#8
single distill image banner

Education #8

  • Kenyan universities struggle
  • Back to school anxiety
  • Outdoor classrooms?
  • Solidarity in learning
Published every Tuesday

Inside Higher Ed

As higher ed responds to COVID, it should focus on three areas to ensure quality and equity (opinion)

The global health crisis is about to claim some unlikely victims, who have actually been ill for a long time. I refer, of course, to vulnerable members of our American system of colleges and universities, some of whom face the terrible choice of putting students, administrators and faculty members at risk or experiencing certain economic calamity.

Read more

Daily Nation (Kenya)

Private Varsities Rocked By Severe Funding Crisis

When in 2016, the government mooted a plan to sponsor students to study in private universities, the objective was novel. It was part of a strategic plan to decongest public universities and give more qualified candidates a chance to pursue higher education.

Read more

The Globe and Mail

As back-to-school anxiety mounts, Canadian parents turn to private pods – and critics warn of class divisions

As back-to-school anxiety mounts, Canadian parents turn to private pods – and critics warn of class divisions.

Read more

Indian Express

Greatest challenge for successful rollout of new education policy is teacher training

Greatest challenge for successful rollout of new education policy is teacher training.

Read more

Truthout

Are Outdoor Classrooms a Solution to the Disaster of School Reopenings?

With some districts already in the trenches of the back-to-school season — opening only to quickly close again to contain outbursts of COVID-19 — education officials across the United States continue to offer three major options for the fall semester: in-person instruction in brick-and-mortar classrooms, remote learning, and a hybrid model. But these plans leave educators, parents and students alike stuck between a semester that is unsafe or one that results in unequal access to instruction.
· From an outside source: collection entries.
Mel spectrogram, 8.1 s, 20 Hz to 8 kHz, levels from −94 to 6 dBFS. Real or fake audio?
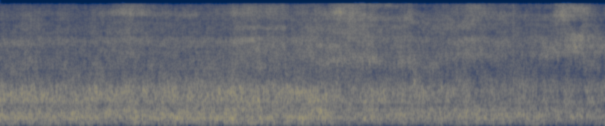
fake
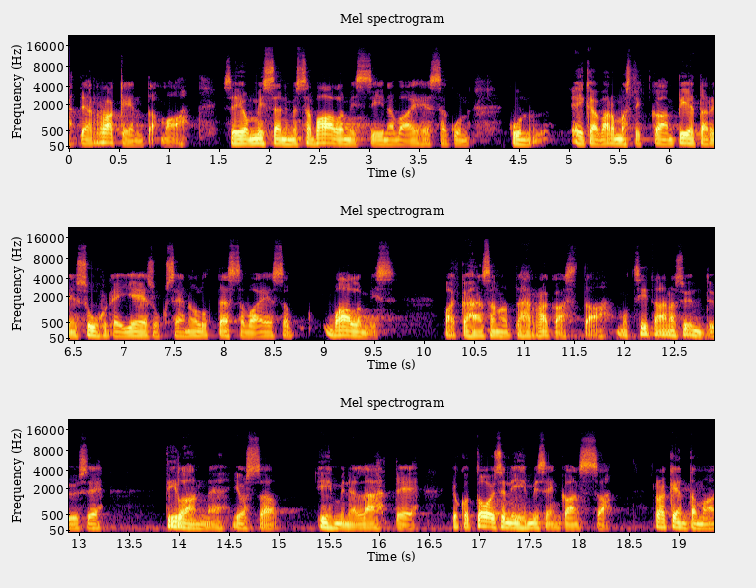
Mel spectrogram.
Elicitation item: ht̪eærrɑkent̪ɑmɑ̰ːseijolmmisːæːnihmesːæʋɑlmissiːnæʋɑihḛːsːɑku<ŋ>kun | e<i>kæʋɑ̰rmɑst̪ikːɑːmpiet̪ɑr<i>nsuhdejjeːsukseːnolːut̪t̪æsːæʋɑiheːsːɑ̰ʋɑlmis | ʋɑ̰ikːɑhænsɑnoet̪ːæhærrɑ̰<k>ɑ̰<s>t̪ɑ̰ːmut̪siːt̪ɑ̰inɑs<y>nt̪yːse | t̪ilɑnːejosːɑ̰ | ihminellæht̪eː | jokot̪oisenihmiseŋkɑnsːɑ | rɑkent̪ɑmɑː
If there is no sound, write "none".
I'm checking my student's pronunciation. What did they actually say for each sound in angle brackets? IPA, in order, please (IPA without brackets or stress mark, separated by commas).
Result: n, i, i, k, s, y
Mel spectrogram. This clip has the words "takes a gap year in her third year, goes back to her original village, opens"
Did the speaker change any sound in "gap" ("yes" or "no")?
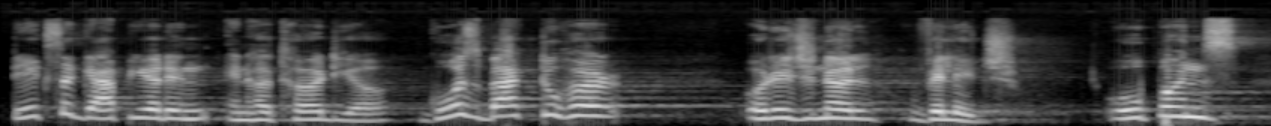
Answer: no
Read more

Associated Press

Quarantine requirements may delay return to in-person school

Shannon Silver had planned to take her family on a trip from her home in Connecticut to visit relatives in Ohio just before the start of the school year for her two children.

Read more

The Star (Malaysia)

Solidarity in learning

Education and continued learning were a critical focus during the height of the movement control order (MCO). While attention has been given to unemployment, business continuity and the role of technology throughout the pandemic, the function and features of education, both presently and for the future, has called on more than just academics to review education’s long-term goals.

Read more

VoxEU

School attendance during a pandemic

During the 2009 swine flu pandemic, Greece eased its high school attendance policy despite few cases being reported among children of high school age. This column examines the relationship between the relaxed attendance policy and absences, academic performance, and neighbourhood income. Students of higher prior performance took more absences, while students of lower prior performance kept going to school. Prior performance is positively associated with neighbourhood income, suggesting that students in poorer neighbourhoods may be less likely to follow school distancing guidelines during a pandemic. The relaxed attendance policy is associated with decreased performance for students that take more absences.

Read more

The Verge

Online classes don’t have to be boring

Years before the pandemic, planetary scientist Lindy Elkins-Tanton was thinking about the best way to change the world. In conversations with her husband and son, she kept coming back to one thing: education. More specifically, teaching people skills that will help them continue to learn even after school and help make a difference in their own communities. “Every person has their own miraculous ability to find and solve problems,” Elkins-Tanton says.

Read more

EdSurge

Lawsuits Over Tuition Refunds Inspire New Student Consumer ‘Bill of Rights’

Many consumer protection laws make sure that if people don’t receive what they paid for, they get their money back. Should that apply to higher education?

Read more